The Dubai-based artist talks to us about his unorthodox hip-hop career
Rapper Zenden Lavon brings his soulful sound to Sole DXB
A hip-hop artist’s career trajectory often follows the established principle of taking over your home city before going global.
That local kudos is meant to be a springboard for international success, where foreign crowds attend gigs based on the curiosity of hearing the king or queen of their respective countries.
American rapper Zenden Lavon turned that notion on its head. His UAE profile may be low, but the 18-year-old Dubai resident is set to open for rap royalty, Nas, when he closes the music and street culture festival Sole DXB on Saturday. Lavon will step on to the stage at the Dubai Design District, after having completed a series of shows in both Sweden and Japan.
While he agrees that it’s now time for UAE audiences to know what he is about, he states his acclaim abroad was part of well-laid career plan. “The thing about the UAE in general is that it’s really hard to build a fan base because a lot of people don’t live here for extended periods of time, so that sense of true fan loyalty is very minimal,” he says. “So I have used the fact that Dubai is such a central area to branch out into other markets all over the world. What I am trying to do is build a repertoire by going overseas and coming back here saying: ‘Yeah, we performed there, we’ve done this, we built our fan base over there to get people to notice when we start to really dig into Dubai.”
The benefits of such an approach is that Lavon will have a lot of armoury when he performs on Saturday courtesy of two solid albums. His latest record, Be Volume 1, is a fine collection of jazzy and G Funk centred hip-hop. Lavon’s assured and introspective flow belies the fact that he studied the mic styles of Andre 3000, Jay-Z and Kendrick Lamar.
Levon, who has lived in the UAE for seven years, is now in his final year at the American School of Dubai. He says examining the work of rap masters is as much a mystery as it is mentally rigorous. “What I am trying to understand is why I like these artists and then figure out how they did it and then implement that into my own style of what I like to do,” he says. Those influences are there to hear, particularly in the standout track The Movement.
The lead single of Be Vol.1 is a superb amalgam of funk and soul that has Lavon rapping and crooning over swirling keyboards and delicious bass-lines. The lusciousness of the track, and indeed the whole album, means that it was a relatively expensive and painstaking ordeal to create. With most of the instrumentals recorded live in the United States, and Lavon not musically trained, he explains how it took him a while to communicate his vision to the session players through online exchanges.

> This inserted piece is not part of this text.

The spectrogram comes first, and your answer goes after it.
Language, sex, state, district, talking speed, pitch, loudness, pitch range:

“That was the main frustration in that the style of music that resonates with me just so happens to be the style that I can’t actually make myself because I can’t play any instruments,” he says. “So to get that jazz and the organic sound, I had to find people that know how to play that style. So I had to talk to a lot of people online and the general turnaround time is really annoying because of time differences.”

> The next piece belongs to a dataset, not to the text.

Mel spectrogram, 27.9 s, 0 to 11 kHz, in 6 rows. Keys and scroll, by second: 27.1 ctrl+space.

But that international experience has paid off. That professionalism, coupled with streaming services, resulted in Lavon’s music earning a fan base with hip-hop and jazz-loving communities of Stockholm and Japan, which he followed up with tours earlier this year.
As for the reception from the local crowd, he is just excited to showcase what he has to offer. Whatever happens, he says, the fact that he can hit such a monumental stage is a reminder he is on the right track. “I have only been doing this for a few years, and to play at such a festival with people like Nas is surreal and motivating. It makes me want to jump back into the studio and make more music.”
Zenden Lavon performs at Sole Dxb, Dubai Design District, on Saturday. Doors open at 12pm until 10pm. For details, go to www.soledxb.com